* Task objective *
In the data below, begin at the line with "Mel spectrogram of an audio clip." and stop after the line with "Mel spectrogram of an audio clip, 9.6"; output those lines exactly and no pictures.

Dataset entries
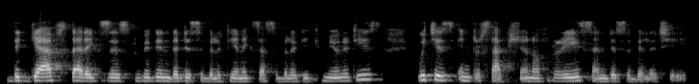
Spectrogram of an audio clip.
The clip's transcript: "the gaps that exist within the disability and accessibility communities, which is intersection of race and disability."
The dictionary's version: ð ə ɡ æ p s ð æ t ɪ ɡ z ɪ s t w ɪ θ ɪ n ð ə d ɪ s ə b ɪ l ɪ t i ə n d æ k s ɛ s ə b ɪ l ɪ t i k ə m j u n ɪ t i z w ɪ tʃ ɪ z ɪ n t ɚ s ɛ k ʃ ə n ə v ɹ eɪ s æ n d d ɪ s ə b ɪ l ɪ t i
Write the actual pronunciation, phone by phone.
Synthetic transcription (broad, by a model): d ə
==
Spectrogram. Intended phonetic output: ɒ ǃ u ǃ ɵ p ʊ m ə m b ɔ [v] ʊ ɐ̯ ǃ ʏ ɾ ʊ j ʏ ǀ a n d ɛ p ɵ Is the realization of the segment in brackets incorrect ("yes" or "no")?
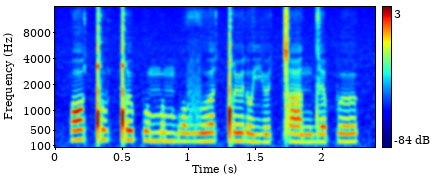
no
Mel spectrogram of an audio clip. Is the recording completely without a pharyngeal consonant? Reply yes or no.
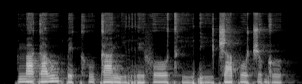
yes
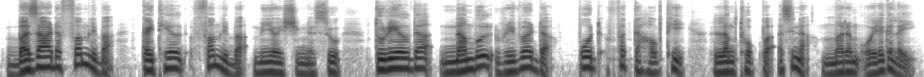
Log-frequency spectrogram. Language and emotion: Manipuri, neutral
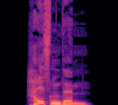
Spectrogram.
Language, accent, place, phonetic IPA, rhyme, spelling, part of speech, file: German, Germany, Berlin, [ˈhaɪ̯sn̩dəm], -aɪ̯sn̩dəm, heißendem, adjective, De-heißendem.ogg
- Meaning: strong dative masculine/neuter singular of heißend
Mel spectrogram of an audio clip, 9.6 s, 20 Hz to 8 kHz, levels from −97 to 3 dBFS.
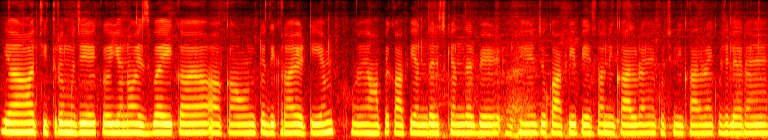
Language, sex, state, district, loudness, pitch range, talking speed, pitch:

* Finished exercise *
Mel spectrogram of an audio clip. Is the recording completely without a pharyngeal consonant? Reply yes or no.
yes
Log-frequency spectrogram. Language and emotion: Manipuri, neutral
Spectrogram.
Language, accent, place, phonetic IPA, rhyme, spelling, part of speech, file: German, Germany, Berlin, [ˈhaɪ̯sn̩dəm], -aɪ̯sn̩dəm, heißendem, adjective, De-heißendem.ogg
- Meaning: strong dative masculine/neuter singular of heißend
Mel spectrogram of an audio clip, 9.6 s, 20 Hz to 8 kHz, levels from −97 to 3 dBFS.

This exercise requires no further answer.